The concrete moat was where cars were parked and where people walked to reach the front door to enter the home or the front or back yards, all people, that is, except for me. Rather, I watched them: friends, roofers, plumbers, priests, doctors, lawyers, women and men of all races and creeds parking their cars and walking to the family home and entering it through the front door.
It was at this time that I began to become aware of the reality of my situation. It was not possible for me to cross the concrete moat. I could not even approach the moat. I could not have used a draw bridge, even if one had been present. I simply stood in that center lawn and watched all actions and activity stoically, with my arms extended, reaching for the stars. I realized every night at this exact point in the dream that I was not made of flesh and bone. I did not have tendons and moveable joints. I was a monument carved from pieces granite. I couldn’t cross the concrete moat because I was incapable of doing so.
Then from the Heavens in the night sky, Eagles, apparently having been watching me, would appear in attack posture, swooping effortlessly down towards me with their curved, razor-sharp talons ready to grasp me as if I were a piece of game to be killed and devoured, but contrary to their appearance, the Eagles never attacked me, and they never hurt me in any way. Yet, using their talons, they would remove pieces of my granite body and rebuild me into a different form of “me” using the same but now rearranged granite.
When the Eagles were finished rebuilding me, I would still be immobile, and I would remain so for length of the dream. Thus, in my dream, I could never cross the concrete moat and join my life. I could only cross the concrete moat when the Eagles had stopped rebuilding me, returned to the Heavens and the dream had ended.”
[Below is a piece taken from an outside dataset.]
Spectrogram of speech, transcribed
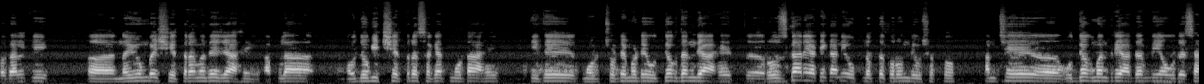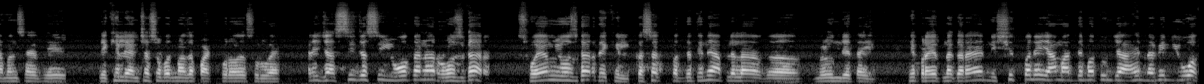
बघाल की नवी मुंबई क्षेत्रामध्ये जे आहे आपला औद्योगिक क्षेत्र सगळ्यात मोठं आहे. तिथे छोटे मोठे उद्योगधंदे आहेत. रोजगार या ठिकाणी उपलब्ध करून देऊ शकतो. आमचे उद्योगमंत्री आदरणीय उदय सामंत साहेब हे देखील यांच्यासोबत माझा पाठपुरावा सुरू आहे. आणि जास्तीत जास्त युवकांना रोजगार स्वयंरोजगार देखील कसं पद्धतीने आपल्याला मिळून मिळवून देता येईल हे प्रयत्न करा. निश्चितपणे या माध्यमातून जे आहे नवीन युवक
For many years, since the recurring dreams stopped, when I am driving a car in a particularly angry, confused, or ambivalent state of mind, I will look skyward and see my path of travel lined with various birds of prey. When this first started occurring, it frightened me. I even thought I might be hallucinating or perhaps, the only person who could see the mystical presence of the birds. How the birds made their presence known to me didn’t matter though because I saw the birds, whether in practical reality, hallucinating or through some form of mysticism, and as in my recurring dream of the Eagles, these birds of prey never attacked me. They simply gazed at me from there various perches. They seemed to be watching over me on my attempts to cross another of life’s moats, and I suppose, if needed, would rebuild me again.”